|Whole fruit with skin||1 medium||4|
|Whole grain pasta, converted rice, barley, bulger||½ cup||3|
|100% stone-ground whole-wheat or pumpernickel bread (read food label to make sure bread is 100% whole wheat!)||1 slice||2-5|
|Black, pinto, lentils, or lima/butter beans, chick peas||½ cup||8-9|
|High fiber cereal including oatmeal (rolled or steel-cut), oat bran, muesli||¾ cup||5-6|
|*Values based on Mayo Clinic High Fiber Food Chart|
Foods that are high in fiber are also usually lower in fat and sodium. Low-fiber foods are fine in moderation and can be healthy as well. Keep in mind that the majority of all restrictive diets fail in the long term mainly because people get tired of eating the same foods over and over. Therefore, don’t eliminate refined grains from your diet but try to make at least half of your grains whole. Set small weekly goals like eating 1 more serving of fruit most days of the week.
Fiber tips to fill you up and stretch your food dollar—think beans!
- Serve a meatless dinner once a week. Substitute beans for meat.
- Extend ground meat with beans.
- Make rice a main dish by adding beans.
- Cook pinto beans in the slow cooker, with onions, cumin, chili powder; freeze and use with Mexican dishes.
- Explore recipes on the Internet for different bean varieties such as black, pinto, garbanzo, lima, chick peas.
Tips for breakfast
- Eat oatmeal several times a week.
- For breakfast choose a high-fiber breakfast cereal—5 or more grams of fiber a serving.
- Opt for cereals with “whole grain,” “bran” or “fiber” in the name. Or add a few tablespoons of unprocessed wheat bran to your favorite cereal.

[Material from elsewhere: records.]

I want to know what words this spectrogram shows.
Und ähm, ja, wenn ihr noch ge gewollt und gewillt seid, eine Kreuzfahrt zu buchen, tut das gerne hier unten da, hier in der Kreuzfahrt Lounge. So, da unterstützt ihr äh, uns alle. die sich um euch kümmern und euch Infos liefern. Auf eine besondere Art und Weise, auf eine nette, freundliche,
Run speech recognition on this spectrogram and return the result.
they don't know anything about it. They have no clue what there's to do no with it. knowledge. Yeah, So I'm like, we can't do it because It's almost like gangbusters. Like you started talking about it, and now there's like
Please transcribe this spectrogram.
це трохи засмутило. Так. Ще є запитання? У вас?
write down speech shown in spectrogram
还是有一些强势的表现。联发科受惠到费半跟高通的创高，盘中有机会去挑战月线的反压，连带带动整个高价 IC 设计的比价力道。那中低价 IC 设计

- Add dried fruit to cereal.
Tips for lunch and dinner
- Try brown rice instead of white.
- Substitute half of regular flour with whole-wheat flour.

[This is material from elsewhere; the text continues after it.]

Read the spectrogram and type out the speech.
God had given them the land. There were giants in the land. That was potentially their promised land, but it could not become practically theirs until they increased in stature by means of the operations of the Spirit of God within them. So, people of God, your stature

- Eat 2 vegetable servings per meal.
- Be adventurous and try soup or salad recipes that use quinoa, buckwheat or bulger.
Tips for snacks and kids

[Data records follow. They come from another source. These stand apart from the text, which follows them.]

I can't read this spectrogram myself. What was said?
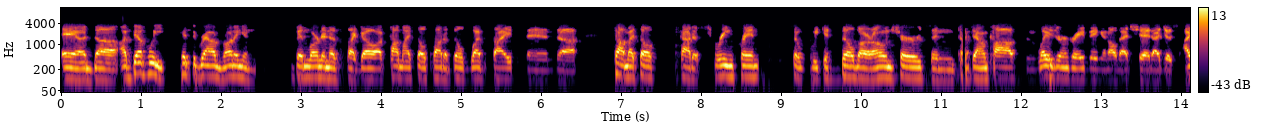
and uh, I've definitely hit the ground running and been learning as I go. I've taught myself how to build websites and uh, taught myself how to screen print so we could build our own shirts and cut down costs and laser engraving and all that shit. I just I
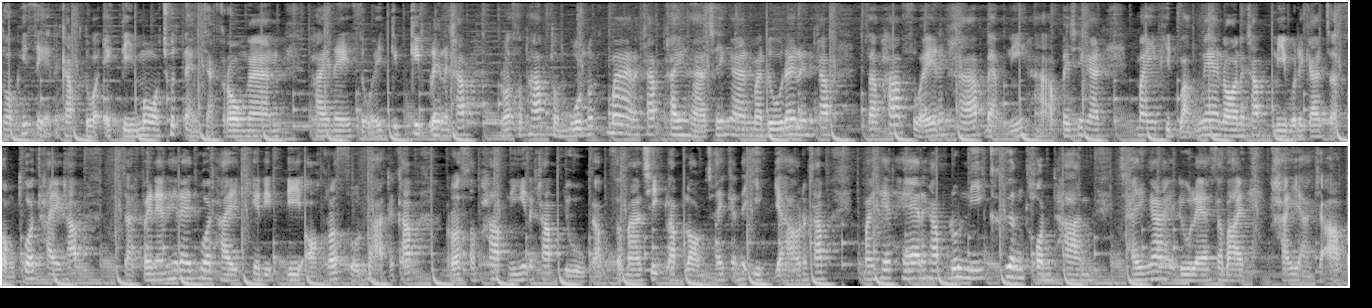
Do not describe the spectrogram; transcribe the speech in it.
ตัวพิเศษนะครับตัว Extimo ชุดแต่งจากโรงงาน ภายในสวยกิ๊บๆเลยนะครับรถสภาพสมบูรณ์มากๆนะครับใครหาใช้งานมาดูได้เลยนะครับสภาพสวยนะครับ แบบนี้หาเอาไปใช้งานไม่ผิดหวังแน่นอนนะครับ มีบริการจัดส่งทั่วไทยครับ จัดไฟแนนซ์ให้ได้ทั่วไทย เครดิตดีออกรถศูนย์บาทนะครับ รถสภาพนี้นะครับ อยู่กับสมาชิกรับรองใช้กันได้อีกยาวนะครับ ไม่แท้ๆนะครับ รุ่นนี้เครื่องทนทาน ใช้ง่ายดูแลสบาย ใครอยากจะเอาไป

- Add oatmeal to cookies.
- Leave the skin on fruits and vegetables.
- Encourage 3 fruits a day, and only a small glass of fruit juice.
- Have kids design a fruit and vegetable kabob.
- Snack on nuts, dried fruit, and popcorn.
- Choose chips or crackers with at least 2 grams of fiber per serving.
Finally, drinking enough low calorie fluids and beverages, such as water or unsweetened tea, during meals can also help fiber do its job. Water helps with the digestive process, making stools soft and bulky, and like fiber is also filling.
- Mayo Clinic. “Dietary Fiber: Essential for a Healthy Diet.” (2015). Accessed on December, 12, 2015. mayoclinic.org/healthy-lifestyle/nutrition-and-healthy-eating/in-depth/fiber/art-20043983
- Mayo Clinic. “Chart of high fiber foods.” Accessed on February 23, 2016 at mayoclinic.org/healthy-lifestyle/nutrition-and-healthy-eating/in-depth/high-fiber-foods/art-20050948
- United States Department of Agriculture and United States Department of Health and Human Services. Dietary Guidelines 2015-2020. (2015). Accessed on February 22, 2016 at health.gov/dietaryguidelines/2015/guidelines/
- American Diabetes Association. “The Glycemic Index and Diabetes.”(2014). Accessed on December 13, 2015. diabetes.org/food-and-fitness/food/what-can-i-eat/understanding-carbohydrates/glycemic-index-and-diabetes.html
- Whole Grains Council. “Add some Intact Whole Grains to Your Life.” (2012). Accessed on December 10, 2015. wholegrainscouncil.org/newsroom/blog/2012/06/add-some-intact-whole-grains-to-your-life.